  29. Tohme RA, Holmberg SD. Transmission of hepatitis C virus infection through tattooing and piercing: a critical review. Clin Infect Dis. 2012;54(8):1167–78.

    Article  Google Scholar 

Download references


We would like to thank the Department of Healthcare Economics and Health Policy, Graduate School of Medicine, The University of Tokyo for their support in data analysis.



Author information

Authors and Affiliations



KI, KO, TT, TT, and HY conceived this research. KI, KO, EA, and MS, analyzed the data, and drafted the manuscript. KI and MS conducted the statistical analyses. All authors read and approved the final manuscript.

Corresponding author

Correspondence to Kazuya Okushin.

Ethics declarations

Ethics approval and consent to participate

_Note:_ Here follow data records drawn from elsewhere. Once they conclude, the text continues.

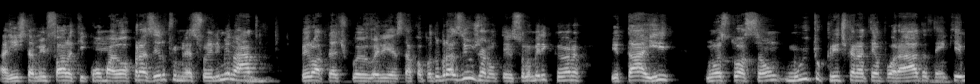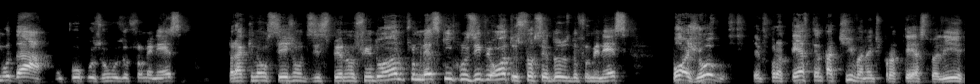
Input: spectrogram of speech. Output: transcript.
a gente também fala que com o maior prazer o Fluminense foi eliminado pelo Atlético Goianiense da Copa do Brasil, já não tem Sul-Americana e está aí numa situação muito crítica na temporada, tem que mudar um pouco os rumos do Fluminense para que não seja um desespero no fim do ano. O Fluminense que inclusive ontem os torcedores do Fluminense pós-jogo teve protesto, tentativa né, de protesto ali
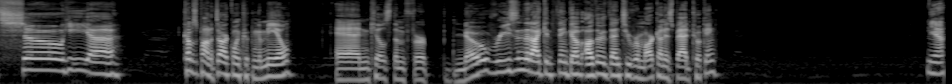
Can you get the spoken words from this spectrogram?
So he uh, comes upon a dark one cooking a meal, and kills them for no reason that I can think of other than to remark on his bad cooking. Yeah,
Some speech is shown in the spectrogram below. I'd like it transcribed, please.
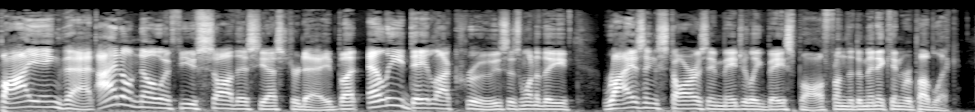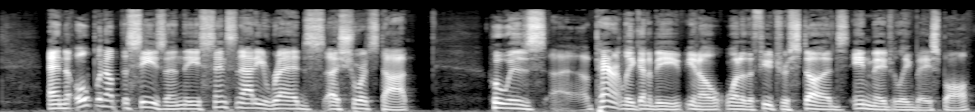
buying that. I don't know if you saw this yesterday, but Elly De La Cruz is one of the rising stars in Major League Baseball from the Dominican Republic. And to open up the season, the Cincinnati Reds uh, shortstop, who is uh, apparently going to be, you know, one of the future studs in Major League Baseball,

The Research Ethics Committee of the Faculty of Medicine of the University of Tokyo approved this study and waived Informed consent because the data were fully anonymized and not traceable (approval number: 2018167NI).

Consent for publication

Not applicable.

Competing interests

The authors declare that they have no competing interests.

Additional information

Publisher's Note

Springer Nature remains neutral with regard to jurisdictional claims in published maps and institutional affiliations.

Supplementary Information

Rights and permissions

Open Access This article is licensed under a Creative Commons Attribution 4.0 International License, which permits use, sharing, adaptation, distribution and reproduction in any medium or format, as long as you give appropriate credit to the original author(s) and the source, provide a link to the Creative Commons licence, and indicate if changes were made. The images or other third party material in this article are included in the article's Creative Commons licence, unless indicated otherwise in a credit line to the material. If material is not included in the article's Creative Commons licence and your intended use is not permitted by statutory regulation or exceeds the permitted use, you will need to obtain permission directly from the copyright holder. To view a copy of this licence, visit The Creative Commons Public Domain Dedication waiver ( applies to the data made available in this article, unless otherwise stated in a credit line to the data.

Reprints and Permissions

About this article

Verify currency and authenticity via CrossMark

Cite this article

Ikeuchi, K., Okushin, K., Saito, M. et al. Prevalence of HIV infection among non-elderly individuals with hepatitis C in Japan: a population-based cohort study using a health insurance claim data. BMC Infect Dis 22, 167 (2022).

Download citation

  • Received:

  • Accepted:

  • Published:

  • DOI:


  • Hepatitis C virus (HCV)
  • HIV
  • Men who have sex with Men (MSM)
  • Injection drug user (IDU)
  • Sexually transmitted infection (STI)